EDS and Opsware on Tuesday here unveiled a proposed standard that officials said will help fuel the growth toward utility computing in the data center.
The two companies are leading the development of the Data Center Markup Language, or DCML, which is designed to provide a common language to describe the resources within a data center and how the data center is built. The benefits will be an easier way to provision servers, roll out applications and run data centers, said Marc Andreessen, chairman and co-founder of Opsware.
"Data centers are dealing with an onslaught of new technologies," Andreessen told more than four dozen people gathered here for the launch event. Where data centers were once the domain of mainframes and large Unix servers, they now also house Intel Corp.-based servers running Linux and Java.
"That represents a new problem—just an enormous amount of stuff." Whats needed, he said, is a common standard that can tie together these disparate technologies and enable them to talk with each other and that can describe whats in a data center. If the technologies can easily talk to each other, then IT administrators will have a more flexible and agile infrastructure, he said.
If there is a common way to describe data center resources, then servers will be easier to provision and deploy, and new technology will be less difficult to introduce into the environment. "This will lead us down the path where data centers are going to be much more open to innovation, much more open to new technology," Andreessen said.
Jeff Heller, president and chief operating officer of EDS, said his company has been working with Opsware for about a year, with DCML being an initial result. EDS and Opsware are joining Computer Associates International Inc. as governing members of the DCML Organization. Another two dozen vendors are either founding or general members.
Andreessen said he expects the XML-based standard to be completed by early 2004, with commercial products featuring DCML support being rolled out throughout the year. Opsware, he said, will unveil DCML-compliant software early next year.

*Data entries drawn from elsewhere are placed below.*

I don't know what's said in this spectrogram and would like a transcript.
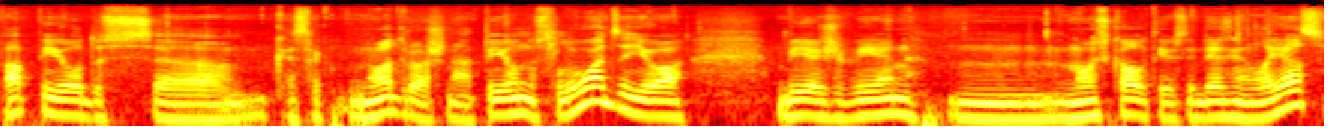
papildus saka, nodrošināt pilnu slodzi, jo bieži vien mm, mūsu kolektīvs ir diezgan liels.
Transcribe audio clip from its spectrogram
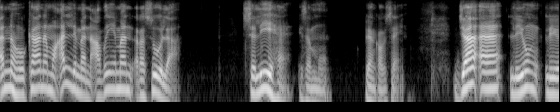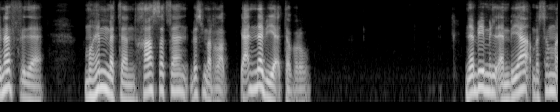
أنه كان معلما عظيما رسولا شليها يسموه بين قوسين جاء لينفذ مهمة خاصة باسم الرب يعني نبي يعتبروا نبي من الأنبياء بس هم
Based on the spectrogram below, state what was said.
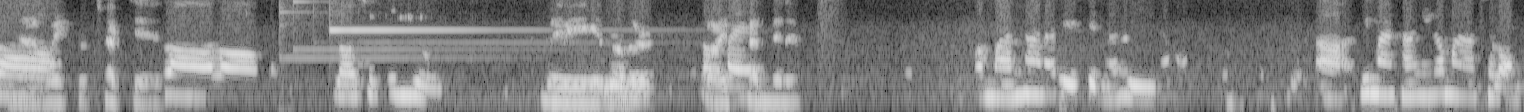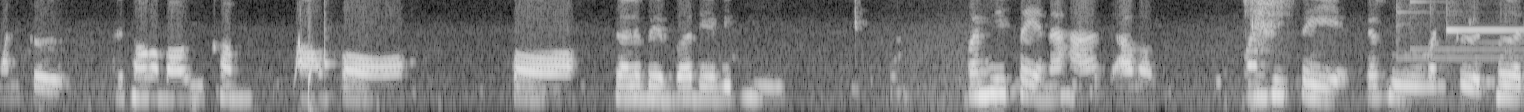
รอ Now wait to check in. รอรอรอเช็คอินอยู่ Maybe another five, Okay. ten minutes. ประมาณห้านาทีสิบนาทีนะคะอ่าที่มาครั้งนี้ก็มาฉลองวันเกิด I talk about you come uh, for for celebrate birthday with me วันพิเศษนะคะเอาแบบวันพิเศษก็คือวันเกิดเพิ่น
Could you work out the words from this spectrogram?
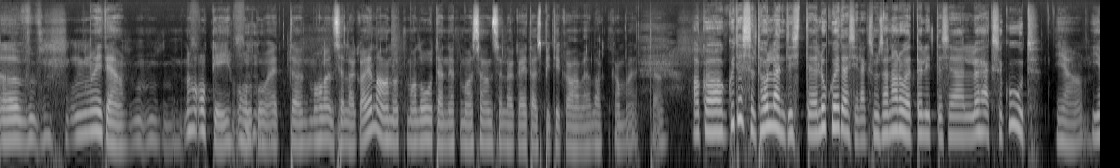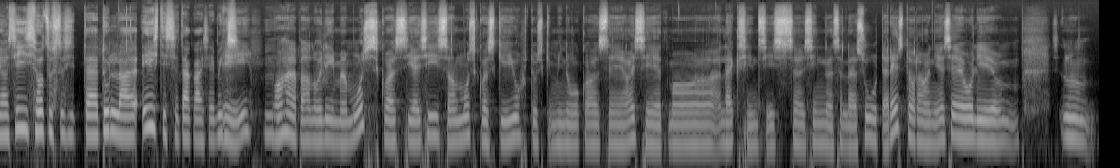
ma ei tea, noh, okei okay,, olgu, et äh, ma olen sellega elanud, ma loodan, et ma saan sellega edaspidi ka veel hakkama, et. Äh. aga kuidas sealt Hollandist lugu edasi läks, ma saan aru, et olite seal üheksa kuud ja, ja siis otsustasite tulla Eestisse tagasi, miks? ei mm., vahepeal olime Moskvas ja siis seal Moskvaski juhtuski minuga see asi, et ma läksin siis sinna selle suurde restorani ja see oli mm,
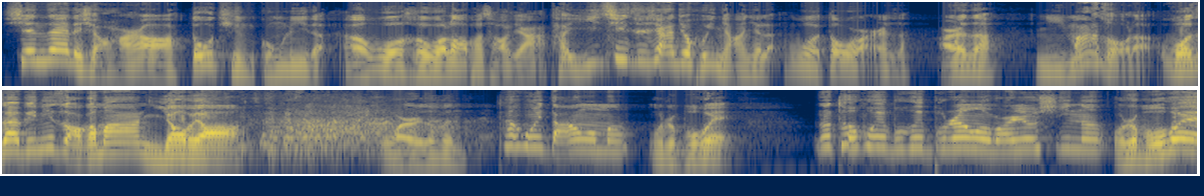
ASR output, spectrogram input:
现在的小孩啊，都挺功利的啊。我和我老婆吵架，他一气之下就回娘家了。我逗我儿子：“儿子，你妈走了，我再给你找个妈，你要不要？”我儿子问。他会打我吗？我说不会。那他会不会不让我玩游戏呢？我说不会。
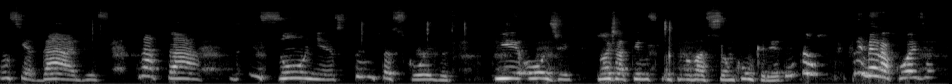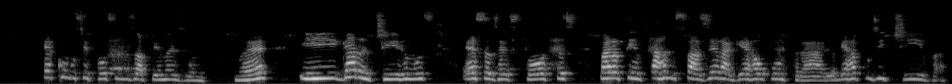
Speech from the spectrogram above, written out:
ansiedades, tratar insônias, tantas coisas que hoje nós já temos comprovação concreta. Então, Primeira coisa é como se fôssemos apenas um, né? e garantirmos essas respostas para tentarmos fazer a guerra ao contrário, a guerra positiva,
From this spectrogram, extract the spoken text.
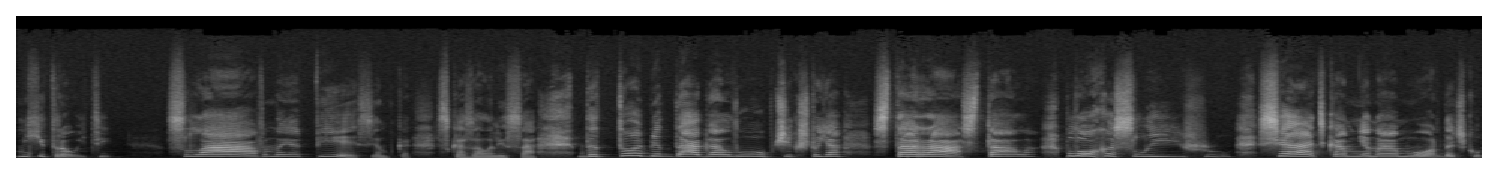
не хитро уйти. «Славная песенка», — сказала лиса. «Да то беда, голубчик, что я стара стала, плохо слышу. Сядь ко мне на мордочку,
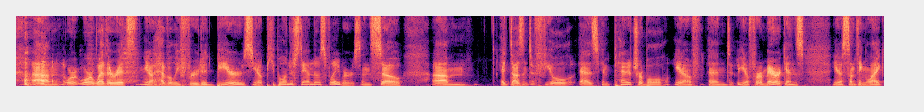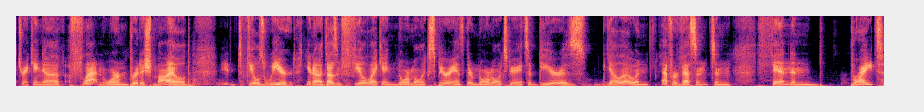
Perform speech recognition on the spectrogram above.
um, or or whether it's you know heavily fruited beers you know people understand those flavors. And so um, it doesn't feel as impenetrable, you know, and you know, for Americans, you know, something like drinking a, a, flat and warm British mild, it feels weird. You know, it doesn't feel like a normal experience. Their normal experience of beer is yellow and effervescent and thin and bright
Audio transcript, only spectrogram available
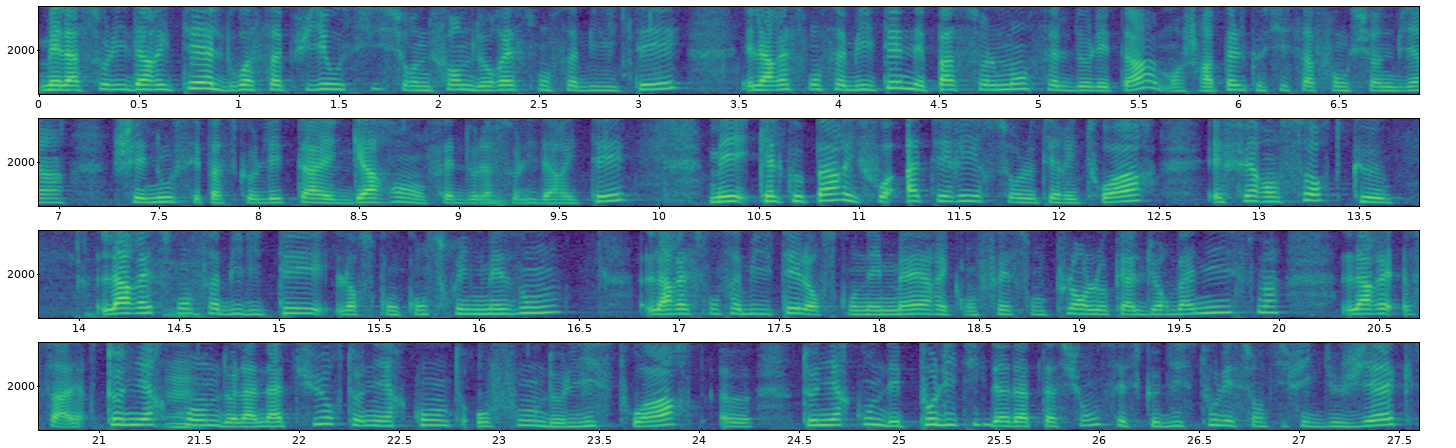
mais la solidarité, elle doit s'appuyer aussi sur une forme de responsabilité. Et la responsabilité n'est pas seulement celle de l'État. Bon, je rappelle que si ça fonctionne bien chez nous, c'est parce que l'État est garant en fait de la solidarité. Mais quelque part, il faut atterrir sur le territoire et faire en sorte que la responsabilité, lorsqu'on construit une maison, la responsabilité lorsqu'on est maire et qu'on fait son plan local d'urbanisme, tenir Mm. compte de la nature, tenir compte au fond de l'histoire, euh, tenir compte des politiques d'adaptation, c'est ce que disent tous les scientifiques du GIEC.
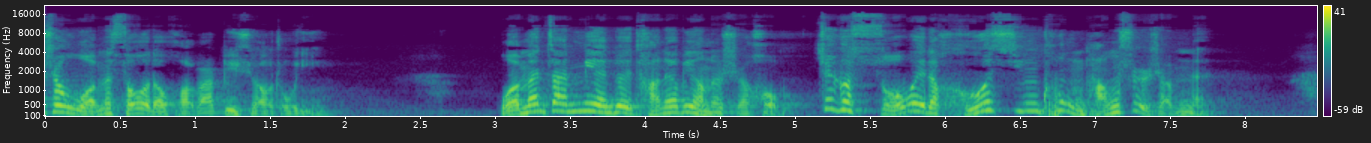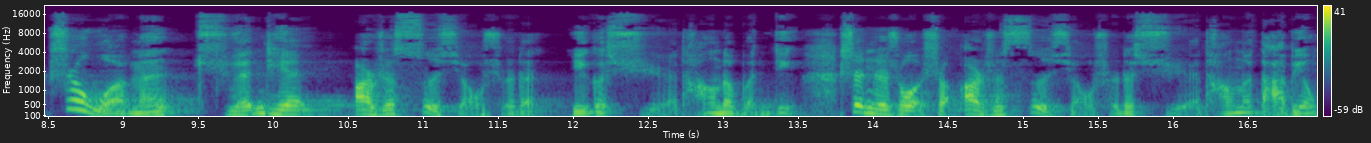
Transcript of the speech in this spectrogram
是我们所有的伙伴必须要注意，我们在面对糖尿病的时候，这个所谓的核心控糖是什么呢？是我们全天二十四小时的一个血糖的稳定，甚至说是二十四小时的血糖的达标。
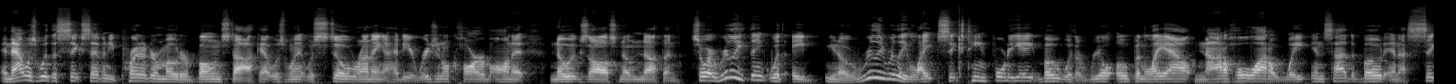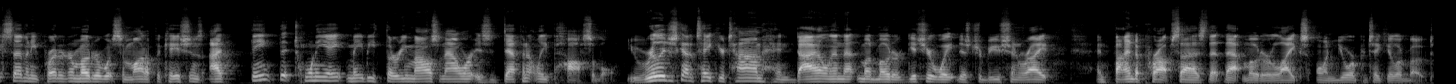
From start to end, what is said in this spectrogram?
And that was with a 670 Predator motor bone stock. That was when it was still running. I had the original carb on it, no exhaust, no nothing. So I really think with a, you know, really, really light 1648 boat with a real open layout, not a whole lot of weight inside the boat, and a 670 Predator motor with some modifications, I think that 28, maybe 30 miles an hour is definitely possible. You really just got to take your time and dial in that mud motor, get your weight distribution right, and find a prop size that that motor likes on your particular boat.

Tim Howes, chief technology officer for Opsware, said he expects DCML to be submitted to a major standards body in 2004. In addition, DCML will be an open source standard, with the standards reference implementation and reference description all being openly available.
One of the key things such a standard will provide IT administrators is an easier path to "best of breed" computing. Currently, most of the major players—including IBM, Sun Micro-systems Inc. and, to a lesser extent, Hewlett-Packard Co., all of whom have their own utility computing initiatives underway—are telling customers that the best way to ensure integration among data center resources is by buying everything from a single vendor, Andreessen said. However, if there is a common standard that can bridge multiple vendor offerings, it opens up the opportunity to more easily integrate disparate products, he said.
"We think that kind of pitch [to buy everything from a single vendor] only makes sense when theres no standards," he said. "We think that with DCML, there is the opportunity to say no to lock-in." Andreessen and Heller also predicted that as customer demand grows, the larger vendors will begin to adopt the standard.
"Its our belief that many of these major vendors, though slow to adopt standards, will be [pushed] by the customer," Heller said.
And Vivek Ranadive, chairman and CEO of TIBCO, said those customers will push. Of the 2,000 TIBCO users, "the number one priority facing all of these people is integration. This is particularly true in the data center."
Another key trend that DCML will address will be a scale-out environment. Many enterprises are beginning to migrate away from larger Unix-based systems to smaller Intel-based servers running Linux, Andreessen said. While that means cost savings, it also will mean a larger number of servers that need to be provisioned and monitored. Having a standard like DCML will make handling all those servers easier, he said.
Donna Scott, an analyst with Gartner Inc., said utility computing, or what Gartner calls real-time infrastructures, is going to grow because the cost savings are so great, and because of the crucial role technology plays in the overall operation of a business. "Business is not just dependent IT; IT is a must-have," Scott said.
"Many times IT is the business policy." Savings to enterprises as they migrate to a more automated utility computing infrastructure can range from 7 percent to 16 percent in hardware costs and 41 percent to 65 percent in technical expenses, she said. "Standards are difficult to achieve," Scott said. "They tend to take a very long time to come to fruition." However, the benefits to end users are substantial, she added.